Forms and information are available online with the Iowa Department of Public Health.
Can I apply for my OBC online?
No. Currently, people who apply for the original birth certificate must do so by mail or in-person.
Where is a copy of the original bill?
As part of my work with Adoptees United Inc., I track and analyze state and federal legislation related to adoptee rights. You can find a copy of the Iowa bill and a description of its history and impact here. The information is reviewed and updated each day.
Cynthia Miller says
If my birth father is deceased and likely birth mother a citizen outside USA, will that have any bearing?
Gregory D. Luce says
It’s really dependent on the adoptee’s date of birth (whether prior to 1971) and whether a birthparent files a redaction request. If you were born prior to 1971 you are probably going to get a copy of your birth certificate without redactions. But it’s not guaranteed.
Jeff Short says
I was born in 1969. My birth mother worked with an adoption agency and when I was born, I left the hospital 10 days later with my adoptive parents. In this case, is there an “original” birth certificate? Since I had adoptive parents at birth, was there even a bc issued with birth parent information? Or, do I need to make (pay for) a request to find out?
Gregory D. Luce says
It would be very unlikely that you did not have an original birth certificate naming your biological mother as your mother. Even if your adoptive parents took custody of you from the hospital, the hospital had a legal obligation to record the facts of your birth.
Jane Hrabak says
I’m confused. I was born in 1951… my BC has only my adoptive parents listed. Back then there were more babies up for adoption, however to look at my BC one would never know. I’ve always wanted to know for health reasons- and for what my Son’s might be passing on.
Gregory D. Luce says
Hi, Jane. You have an original birth certificate in addition to the current birth certificate that lists your adoptive parents as your parents. The original often lists the names of birthparents but often only the mother. This new Iowa law allows you to apply for that record, though a birthparent listed on the record can ask that his or her personally identifiable information be redacted (removed) from the record.
I hope this helps. I also have a short article about original birth certificates that goes into a little more detail. You can find that here.
Roger Litchfield says
This new Iowa law is HF855!
Does it pertain to obtaining a Certified Copy of a Birth Certificate or just a vanity record for purpose of knowing this information?
Gregory D. Luce says
It is a noncertified record, meaning it is printed on plain paper, not security paper.
Stacy Soms says

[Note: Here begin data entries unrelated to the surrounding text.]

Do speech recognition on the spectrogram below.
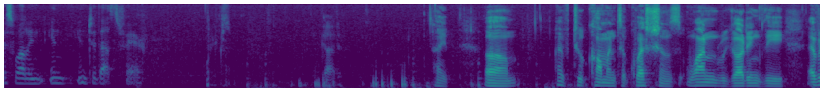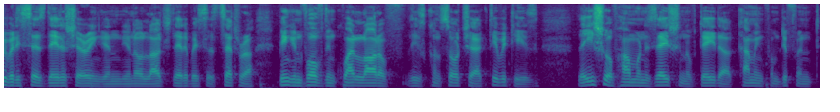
as well in, in, into that sphere. Got it. Hi. Um, I have two comments or questions. One regarding the everybody says data sharing and you know large databases, etc. Being involved in quite a lot of these consortia activities, the issue of harmonization of data coming from different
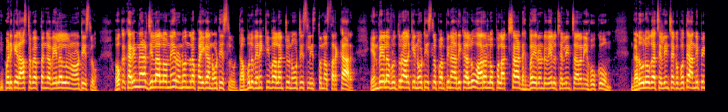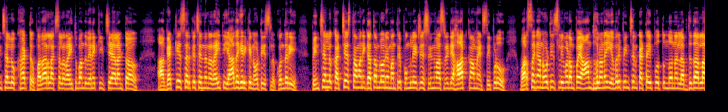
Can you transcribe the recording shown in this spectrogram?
ఇప్పటికే రాష్ట్ర వ్యాప్తంగా వేలల్లో నోటీసులు. ఒక కరీంనగర్ జిల్లాలోనే రెండు వందల పైగా నోటీసులు. డబ్బులు వెనక్కి ఇవ్వాలంటూ నోటీసులు ఇస్తున్న సర్కార్. ఎనభైల వృద్ధురాలకి నోటీసులు పంపిన అధికారులు వారంలోపు లక్ష డెబ్బై రెండు వేలు చెల్లించాలని హుకుం. గడువులోగా చెల్లించకపోతే అన్ని పింఛన్లు కట్. పదహారు లక్షల రైతు బంధు వెనక్కి ఇచ్చేయాలంటూ ఆ గట్కేసర్కు చెందిన రైతు యాదగిరికి నోటీసులు. కొందరి పింఛన్లు కట్ చేస్తామని గతంలోనే మంత్రి పొంగులేటి శ్రీనివాసరెడ్డి హాట్ కామెంట్స్. ఇప్పుడు వరుసగా నోటీసులు ఇవ్వడంపై ఆందోళన. ఎవరి పింఛన్ కట్ అయిపోతుందోనని లబ్ధిదారుల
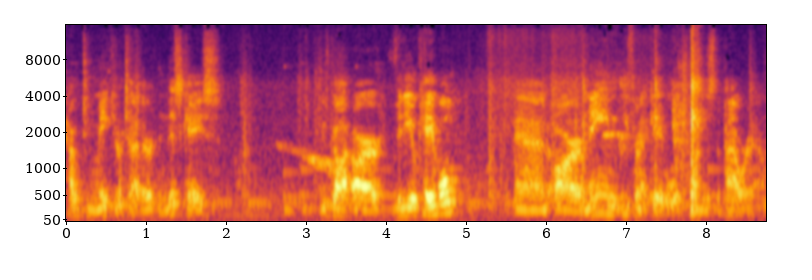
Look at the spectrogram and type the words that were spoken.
how to make your tether. In this case, we've got our video cable and our main Ethernet cable, which runs the power down.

Since I was born in 1948 would I qualify to get an original Birth Certificate and not one from the bureau of Vital Statics?
I was addopted in Grand Rapids Mich. And because of the month i was born i may never find out about my real family and that sucks bad

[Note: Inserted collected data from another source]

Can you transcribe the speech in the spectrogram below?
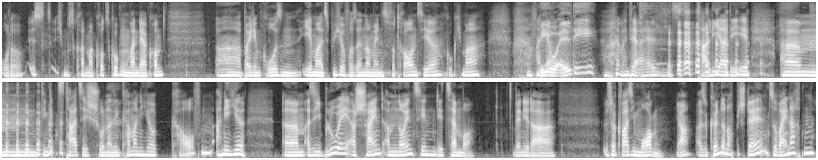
oder ist. Ich muss gerade mal kurz gucken, wann der kommt. Ah, bei dem großen ehemals Bücherversender meines Vertrauens hier, guck ich mal. BOL.de? Wann der erhält ist, Thalia.de. ähm, den gibt es tatsächlich schon, also den kann man hier kaufen. Ach nee, hier. Ähm, also die Blu-ray erscheint am 19. Dezember. Wenn ihr da, ist ja quasi morgen, ja. Also könnt ihr noch bestellen zu Weihnachten.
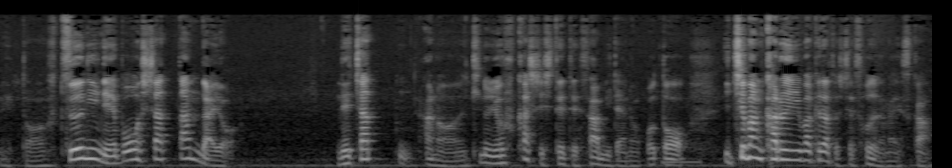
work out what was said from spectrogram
えっと、普通に寝坊しちゃったんだよ。寝ちゃっあの昨日夜更かししててさみたいなことを一番軽い言い訳だとしてそうじゃないですか。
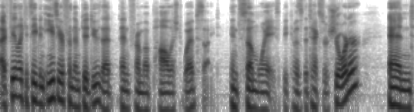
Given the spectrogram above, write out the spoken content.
I feel like it's even easier for them to do that than from a polished website in some ways because the texts are shorter and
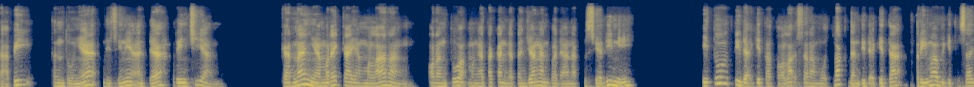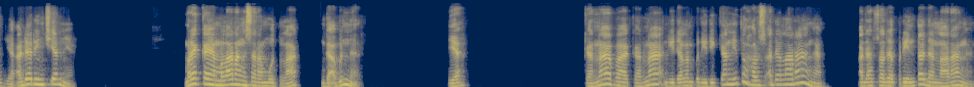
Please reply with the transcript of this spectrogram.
tapi tentunya di sini ada rincian. Karenanya mereka yang melarang orang tua mengatakan kata jangan pada anak usia dini, itu tidak kita tolak secara mutlak dan tidak kita terima begitu saja. Ada rinciannya. Mereka yang melarang secara mutlak nggak benar. Ya. Karena apa? Karena di dalam pendidikan itu harus ada larangan. Ada harus ada perintah dan larangan.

Lenice Mercer says
Can adoptions be “overturned “? My Dad remarried after my mother died. She had 3 kids as he did. They did a cross adoption, meaning he adopted her 3 kids and she adopted the 3 of us. My biological siblings and I want to nullify the adoption so our biological mother is on our birth certificate. Is this possible?? Thanks in advance.
Gregory D. Luce says

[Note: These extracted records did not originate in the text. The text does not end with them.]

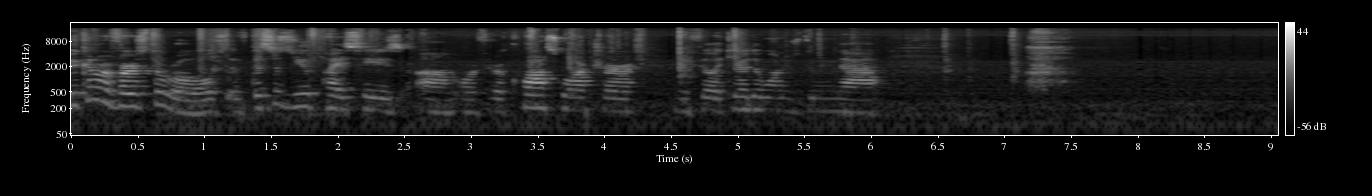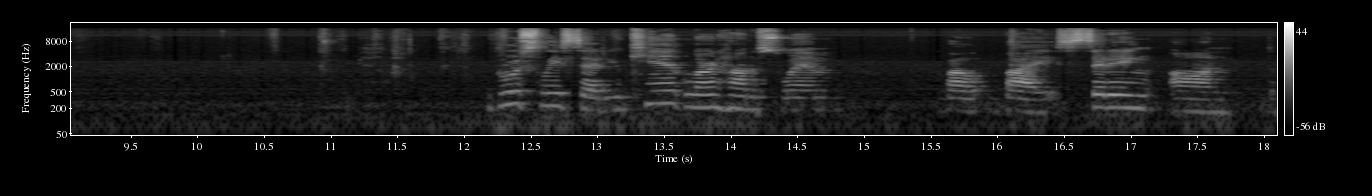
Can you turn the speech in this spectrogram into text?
you can reverse the roles. If this is you, Pisces, um, or if you're a cross watcher and you feel like you're the one who's doing that, Bruce Lee said, you can't learn how to swim by, by sitting on the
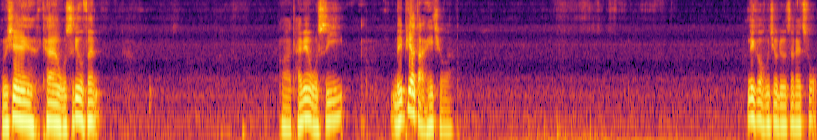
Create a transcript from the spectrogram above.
我们现在看五十六分，啊，台面五十一，没必要打黑球啊。那个红球留着来做。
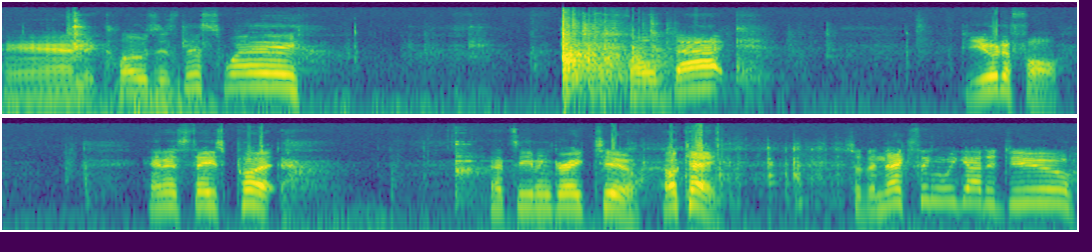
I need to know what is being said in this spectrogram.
And it closes this way fold back. Beautiful. And it stays put. That's even great too. Okay, so the next thing we got to do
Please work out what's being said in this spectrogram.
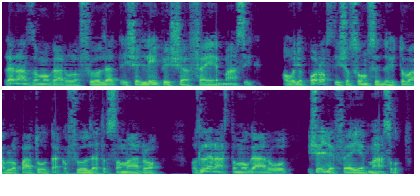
Lerázza magáról a földet, és egy lépéssel feljebb mászik. Ahogy a paraszt és a szomszédai tovább lapátolták a földet a szamárra, az lerázta magáról, és egyre feljebb mászott.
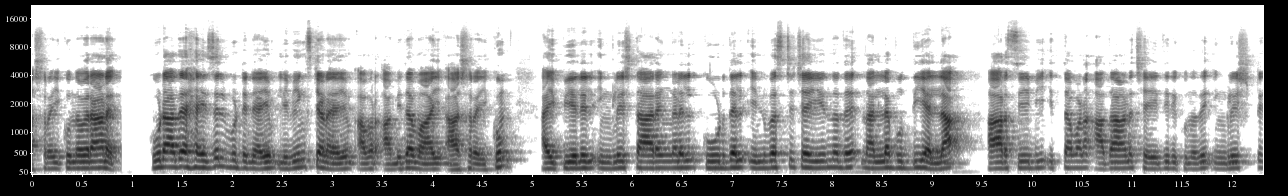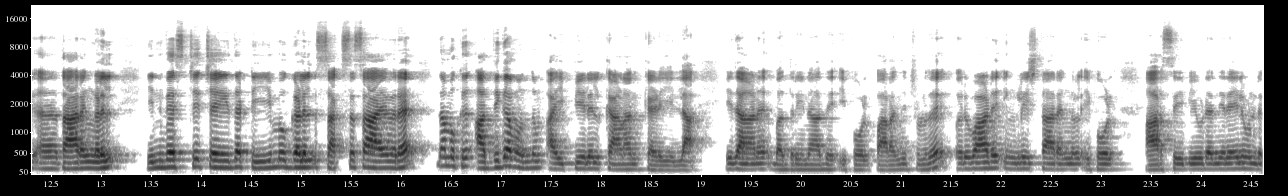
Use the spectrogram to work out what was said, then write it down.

They are very hard to undo, though it is an issue I am researching and working on. I don’t have a lot more detail than that but it is being pursued as a right.
Lynne Doyle says
This is so good to hear, I tried to get my grandfather’s birth/adoption (1907) info about 15 years ago and the judge wrote me a kind letter but rejected my request although it had been over 100 years old. It looks like there might be a possibility now? Briefly, he was born in SD in 1907. But somehow he was adopted in 1910 in DeMoines, Iowa. His adoption happened to fall on the census year, so we found him listed with his birth name on the first census in DeMoines),and then two weeks later his adopted name with his adopted Parent in the second census (Cedar Falls). He was adopted within that two week range. What do I do to get his information please? He was abandoned by his parents. He never knew his birth name, I know it now because of the research. Any recommendations? Thank you in advance!